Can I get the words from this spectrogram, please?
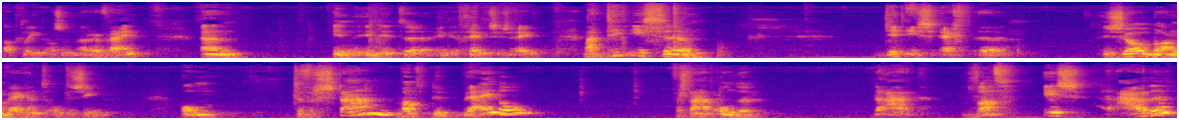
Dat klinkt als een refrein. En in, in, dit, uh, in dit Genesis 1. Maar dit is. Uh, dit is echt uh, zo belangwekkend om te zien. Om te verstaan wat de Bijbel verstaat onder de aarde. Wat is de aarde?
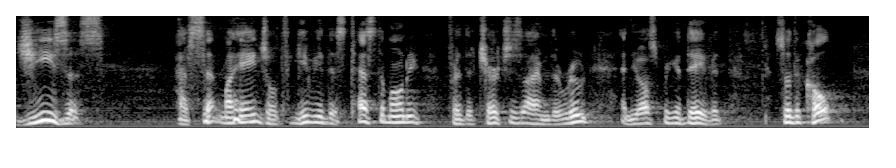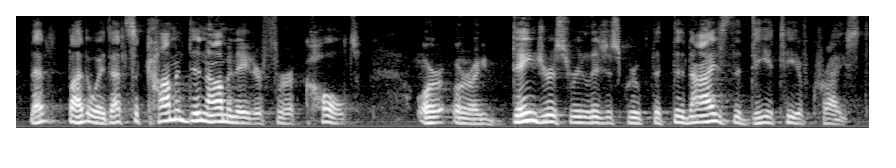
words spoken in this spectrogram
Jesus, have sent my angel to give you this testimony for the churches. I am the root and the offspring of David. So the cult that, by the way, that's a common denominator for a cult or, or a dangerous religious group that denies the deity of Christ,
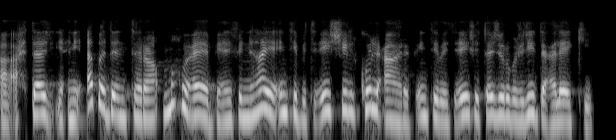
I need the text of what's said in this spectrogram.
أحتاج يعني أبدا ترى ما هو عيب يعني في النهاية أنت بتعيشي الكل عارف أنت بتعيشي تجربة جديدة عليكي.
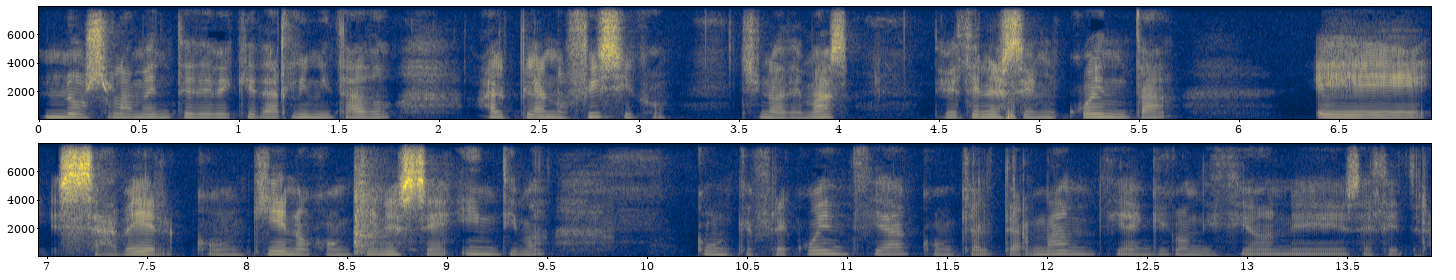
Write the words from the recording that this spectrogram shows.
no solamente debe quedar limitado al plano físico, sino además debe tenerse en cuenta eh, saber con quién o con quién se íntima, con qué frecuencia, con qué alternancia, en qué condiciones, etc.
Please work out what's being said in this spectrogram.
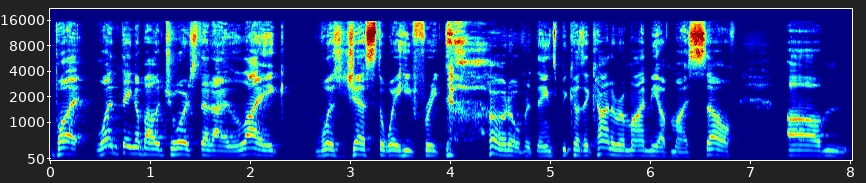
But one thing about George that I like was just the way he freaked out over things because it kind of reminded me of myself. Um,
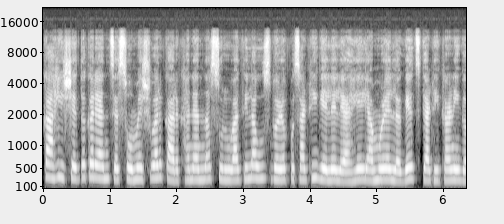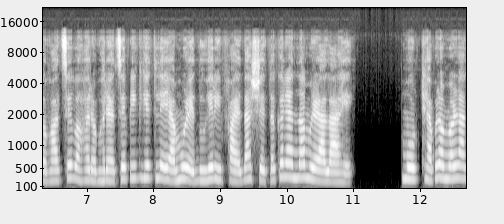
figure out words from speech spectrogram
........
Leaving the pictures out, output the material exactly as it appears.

Can I get the words from this spectrogram, please?
Dat klinkt als een refrein. En in, in, dit, uh, in dit Genesis 1. Maar dit is. Uh, dit is echt uh, zo belangwekkend om te zien. Om te verstaan wat de Bijbel verstaat onder de aarde. Wat is de aarde?
words spoken in this spectrogram
Jesus, have sent my angel to give you this testimony for the churches. I am the root and the offspring of David. So the cult that, by the way, that's a common denominator for a cult or, or a dangerous religious group that denies the deity of Christ,
I need the text of what's said in this spectrogram.
أحتاج يعني أبدا ترى ما هو عيب يعني في النهاية أنت بتعيشي الكل عارف أنت بتعيشي تجربة جديدة عليكي.
Write the words from the recording that this spectrogram shows.
no solamente debe quedar limitado al plano físico, sino además debe tenerse en cuenta eh, saber con quién o con quién se íntima, con qué frecuencia, con qué alternancia, en qué condiciones, etc.
Please work out what's being said in this spectrogram.
But one thing about George that I like was just the way he freaked out over things because it kind of reminded me of myself. Um,
figure out words from speech spectrogram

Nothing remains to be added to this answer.